The video below, from the Kurdistan Planetarium in the U.K., shows the sun rising as seen from the moon’s surface and setting two weeks later.
As the video shows, sunrise on the moon comes suddenly. On Earth, when you watch a sunrise or sunset, you can see colored light in the sky, scattered by our planet’s atmosphere. The moon doesn’t have an atmosphere, so there are no twilight colors. Plus, if you were watching a sunrise on the moon, you would see stars rise in the sun’s vicinity and cross the sky with the sun throughout the lunar day. And, because there’s no atmosphere on the moon, sunset on the moon would be equally abrupt. The moment after the sun set would be as dark as midnight, with no lingering color at all.
Earth’s atmosphere also makes our sky look blue in the daytime. From the moon, the sky always looks black, even during the lunar day when the sun is shining in the moon’s sky.

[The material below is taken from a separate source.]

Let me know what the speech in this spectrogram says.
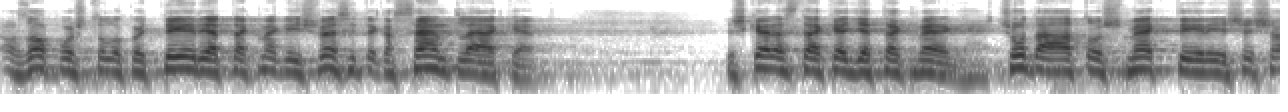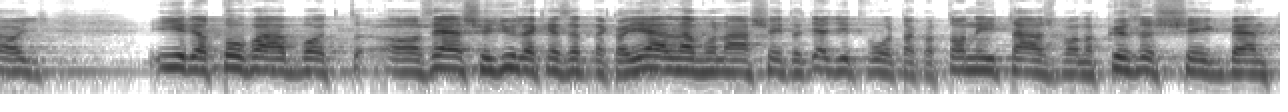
az apostolok, hogy térjetek meg, és veszitek a szent lelket, és keresztelkedjetek meg. Csodálatos megtérés, és ahogy írja tovább az első gyülekezetnek a jellemvonásait, hogy együtt voltak a tanításban, a közösségben,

Here on Earth, our planet’s spin on its axis carries us from daylight to darkness and back again every 24 hours. Twenty-four hours is the length of an earthly day. A lot of people incorrectly believe the moon doesn’t rotate, but the moon does spin on its axis, too, just as Earth does. It has to in order to keep one face aimed in our direction. As experienced from a single spot on the moon, there are about 29 earthly days from one lunar noon to the next. That means there would be about two weeks between each lunar sunrise and sunset, from any given spot on the moon’s globe.
By the way, if you lived on the side of the moon facing Earth, you would see Earth go through phases just as we see moon phases from Earth. Because one side of the moon always faces Earth, from any one spot on the moon, Earth wouldn’t rise or set. It would hang in relatively the same place in the sky as the sun and stars went through their monthly cycle around it.

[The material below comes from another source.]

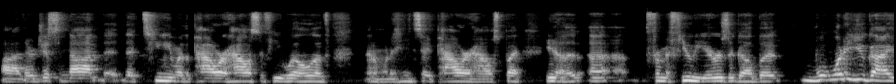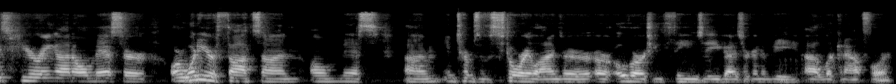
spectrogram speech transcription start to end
Uh, they're just not the, the, team or the powerhouse, if you will. Of I don't want to even say powerhouse, but you know, uh, from a few years ago. But w- what are you guys hearing on Ole Miss, or or what are your thoughts on Ole Miss um, in terms of storylines or, or, overarching themes that you guys are going to be uh, looking out for?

Bottom line: A video below from Kurdistan Planetarium in the U.K., shows the sun rising as seen from the moon’s surface and setting two weeks later.As seen from a location on the moon, the sun rises and sets in about a monthly cycle. The sun rises – crosses the sky in about two weeks – then sets, bringing on a two-week night for your spot on the moon’s surface.
Deborah Byrd created the EarthSky radio series in 1991 and founded EarthSky.org in 1994. Today, she serves as Editor-in-Chief of this website. She has won a galaxy of awards from the broadcasting and science communities, including having an asteroid named 3505 Byrd in her honor. A science communicator and educator since 1976, Byrd believes in science as a force for good in the world and a vital tool for the 21st century. "Being an EarthSky editor is like hosting a big global party for cool nature-lovers," she says.